Merchants of Doubt: Sowing the (Tobacco) Seeds of Denial
Climate change and the war of communication
From the introduction of snow balls on the floor of the Senate as "scientific evidence" that global warming isn't happening to smear campaigns aimed at actual climate scientists, the real battle over climate change is one of narrative, not science.
"The one thing we've learned,"says Robert Kenner, director of the upcoming documentary Merchants of Doubt, "is that when you explain science to people, it hardens those who don't believe in the science."
"I didn't think that we'd have a chance of getting anyone to go to the theater to see a film about climate change,"says Kenner. Merchants of Doubt isn't a film like Al Gore's 2006 An Inconvenient Truth, trying to convince its audience on the science of global warming. Instead, it is a "film about doubters and how people are able to stop us from believing inconvenient science."
The communication war around climate change is rooted in the 1950's, when "Big Tobacco" realized they had a potential PR nightmare on their hands. The objective then is the same now: confuse the issue and delay or stop action. Business-as-usual is the only profitable path forward.
Which cigarette does your doctor recommend?
The documentary is based on the book by Naomi Oreskes and Eric Conway, following the development of the tobacco industry's public relations campaign to confuse the public, and scientists themselves, sowing doubt as the poisonous nature of their products came to light.
From television commercials featuring doctors recommending their favorite brand of cigarette to tobacco CEO's swearing on the honor of their word that "nicotine is not addictive," the strategy was as masterful in its execution as it was deceitful of its intent.
In the end, however, Big Tobacco may have won the initial battle, but it ultimately will lose the war. So it is with climate change and energy policy. The problem is that, for global warming, the stakes are even higher than the damage and loss of human lives from cigarettes and tobacco.
Senators with snowballs
We are quickly running out of time to effectively deal with the transition to a new, sustainable, energy economy or avert the global impacts from climate change, already underway.

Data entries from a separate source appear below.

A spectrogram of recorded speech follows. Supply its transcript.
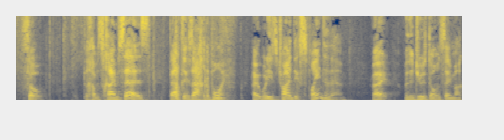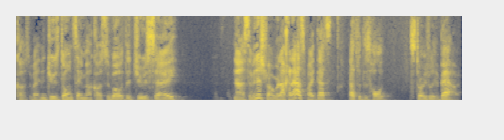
So the Chafetz Chaim says that's exactly the point. Right? What he's trying to explain to them, right? When the Jews don't say makas, right? The Jews don't say makasubo, the Jews say Nasav Nishma. We're not going to ask, right? That's that's what this whole story is really about.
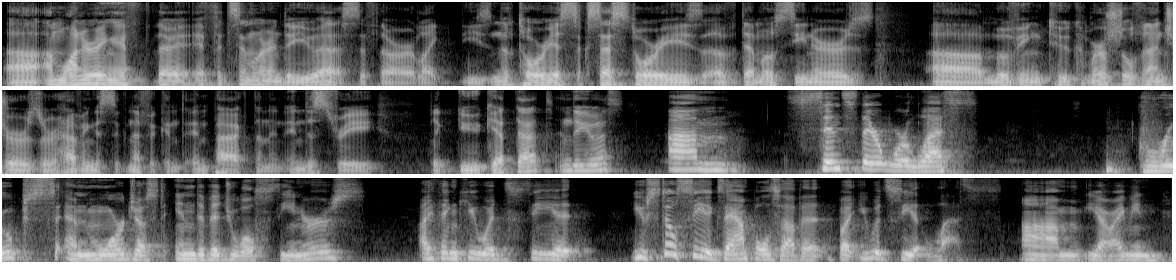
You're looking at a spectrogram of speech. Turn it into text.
Uh, I'm wondering if there, if it's similar in the U.S. If there are like these notorious success stories of demo sceners uh, moving to commercial ventures or having a significant impact on an industry. Like, do you get that in the U.S.? Um, since there were less groups and more just individual sceners, I think you would see it. You still see examples of it, but you would see it less. Um, you know, I mean,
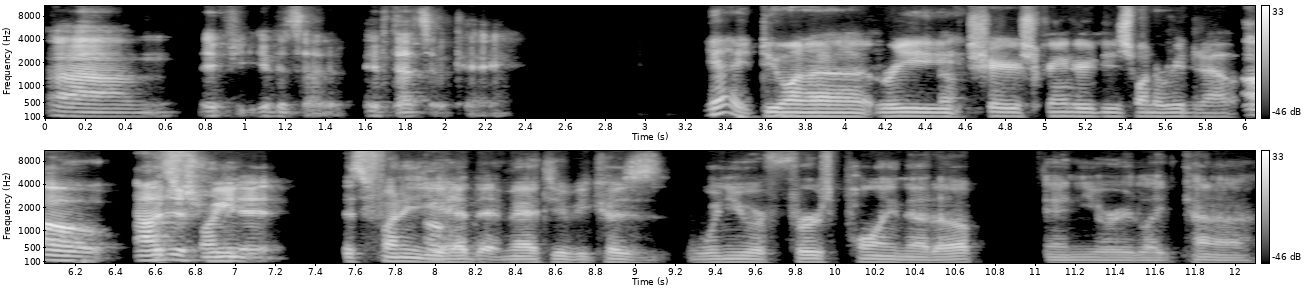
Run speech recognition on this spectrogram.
Um, if if it's if that's okay. Yeah do you want to re share your screen or do you just want to read it out Oh, I'll It's just funny- read it. It's funny you Oh. had that, Matthew, because when you were first pulling that up and you were like kind of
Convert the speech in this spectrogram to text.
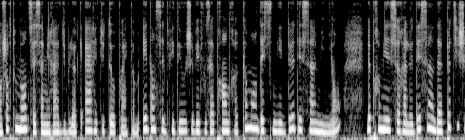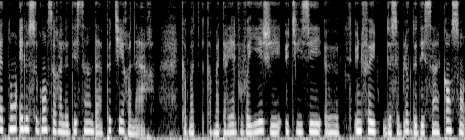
Bonjour tout le monde, c'est Samira du blog artettuto.com et dans cette vidéo je vais vous apprendre comment dessiner deux dessins mignons. Le premier sera le dessin d'un petit chaton et le second sera le dessin d'un petit renard. Comme, matériel vous voyez j'ai utilisé euh, une feuille de ce bloc de dessin Canson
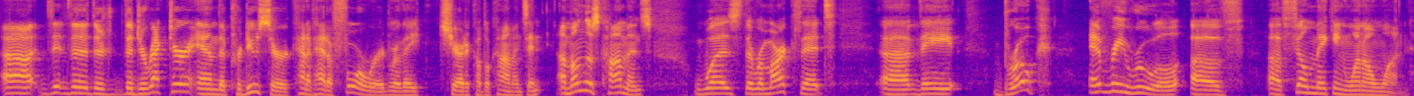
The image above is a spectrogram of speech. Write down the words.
Uh, the, the, the the director and the producer kind of had a forward where they shared a couple comments, and among those comments was the remark that uh, they broke every rule of, of filmmaking 101.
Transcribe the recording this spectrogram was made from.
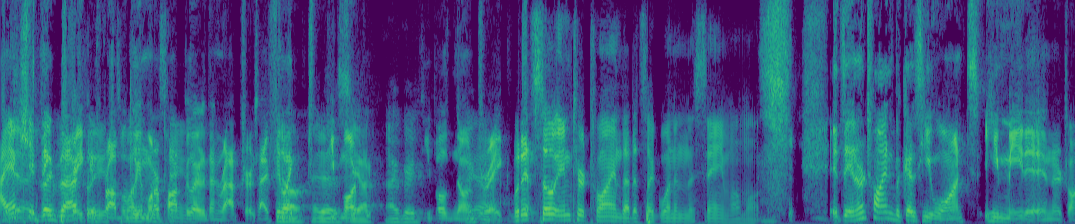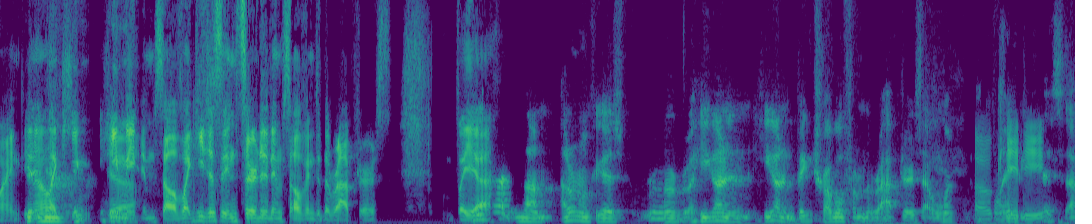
I Yeah, actually think exactly. Drake is probably more popular than Raptors. I feel No, like it pe- is. more yeah, I agree. people know Yeah. Drake. But it's than- so intertwined that it's like one and the same almost. it's intertwined because he wants he made it intertwined you know like he he Yeah. made himself like he just inserted himself into the raptors but yeah got, um, I don't know if you guys remember, but he got in he got in big trouble from the Raptors at one Oh, point. Oh, KD? because, uh,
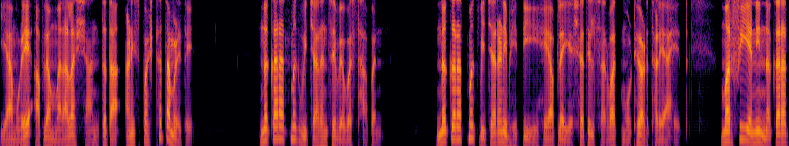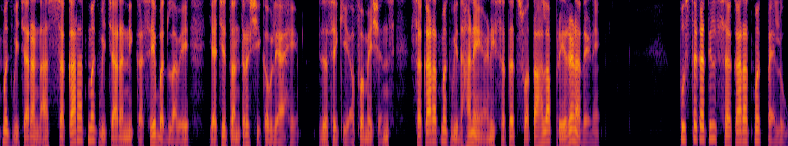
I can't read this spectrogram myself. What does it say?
यामुळे आपल्या मनाला शांतता आणि स्पष्टता मिळते. नकारात्मक विचारांचे व्यवस्थापन. नकारात्मक विचार आणि भीती हे आपल्या यशातील सर्वात मोठे अडथळे आहेत. मर्फी यांनी नकारात्मक विचारांना सकारात्मक विचारांनी कसे बदलावे याचे तंत्र शिकवले आहे. जसे की अफर्मेशन्स सकारात्मक विधाने आणि सतत स्वतःला प्रेरणा देणे. पुस्तकातील सकारात्मक पैलू.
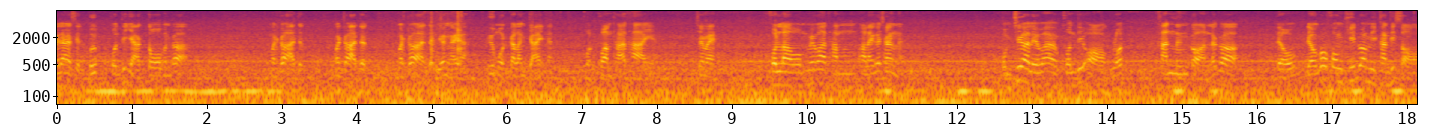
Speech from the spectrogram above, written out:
ไม่ได้เสร็จปุ๊บคนที่อยากโตมันก็ มันก็อาจจะมันก็อาจจะมันก็อาจจะยังไงอะ คือหมดกำลังใจอะหมดความท้าทายอะใช่ไหมคนเราไม่ว่าทำอะไรก็ช่างอะผมเชื่อเลยว่าคนที่ออกรถคันหนึ่งก่อน แล้วก็เดี๋ยวเดี๋ยวก็คงคิดว่ามีคันที่สอง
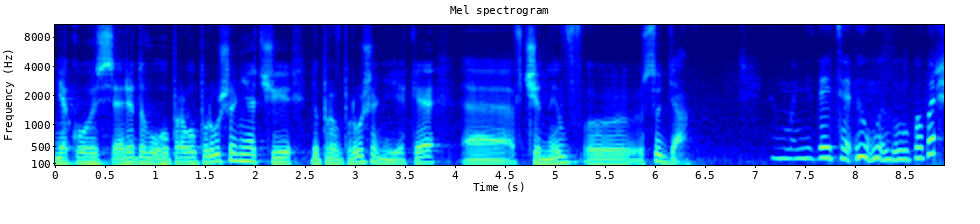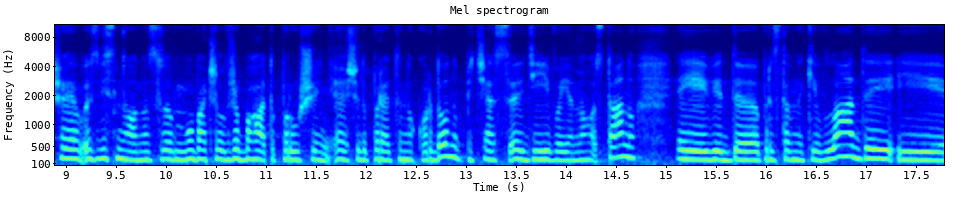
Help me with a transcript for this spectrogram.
якогось рядового правопорушення чи до правопорушення, яке е, вчинив е, суддя? Мені здається, ну по-перше, звісно, нас ми бачили вже багато порушень е, щодо перетину кордону під час е, дії воєнного стану і від е, представників влади, і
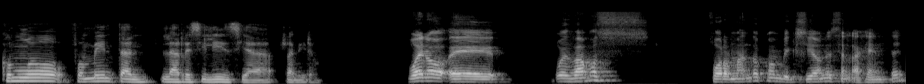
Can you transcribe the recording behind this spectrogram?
¿Cómo fomentan la resiliencia, Ramiro? Bueno, eh, pues vamos formando convicciones en la gente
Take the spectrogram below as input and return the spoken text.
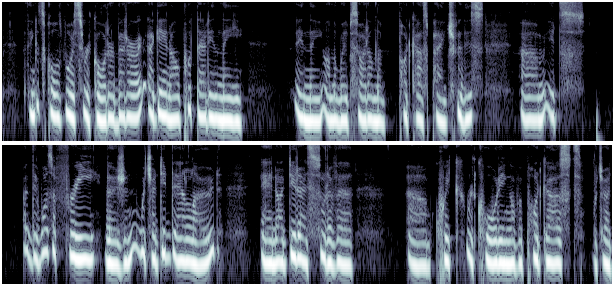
I think it's called Voice Recorder, but I, again, I'll put that in the in the on the website on the podcast page for this. Um, it's uh, there was a free version which I did download, and I did a sort of a um, quick recording of a podcast, which I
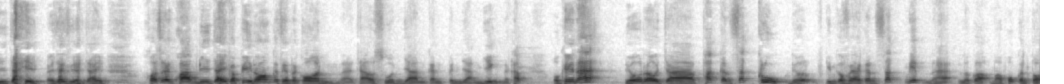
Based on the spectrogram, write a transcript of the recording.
ดีใจไม่ใช่เสียใจ ขอแสดงความดีใจกับพี่น้องเกษตรกรนะชาวสวนยางกันเป็นอย่างยิ่งนะครับ โอเคนะฮะเดี๋ยวเราจะพักกันสักครู่ เดี๋ยวกินกาแฟกันสักนิดนะฮะแล้วก็มาพบกันต่อ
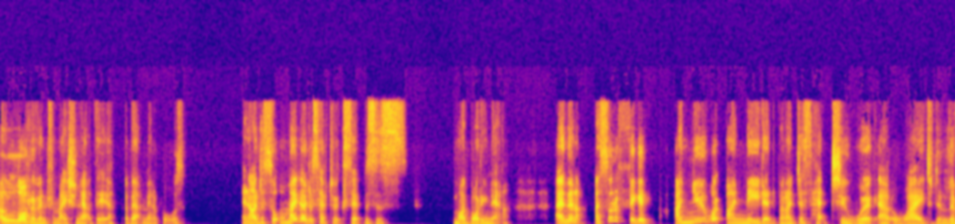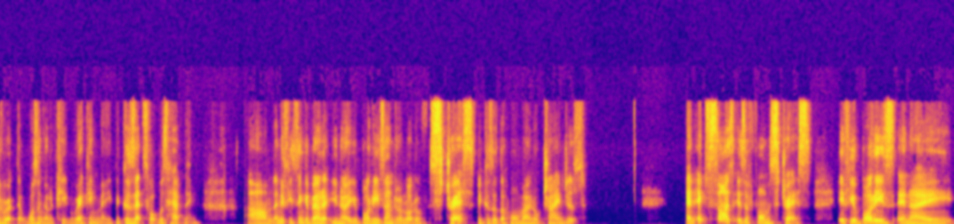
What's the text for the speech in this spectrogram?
a lot of information out there about menopause. And I just thought, well, maybe I just have to accept this is my body now. And then I sort of figured I knew what I needed, but I just had to work out a way to deliver it that wasn't going to keep wrecking me because that's what was happening. Um, and if you think about it, you know, your body is under a lot of stress because of the hormonal changes. And exercise is a form of stress. If your body's in a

As long as people pay any credence to senior senators offering snow balls as proof that climate change isn't happening, the merchants of doubt win the battle.
Image credit: Classic Film, courtesy flickr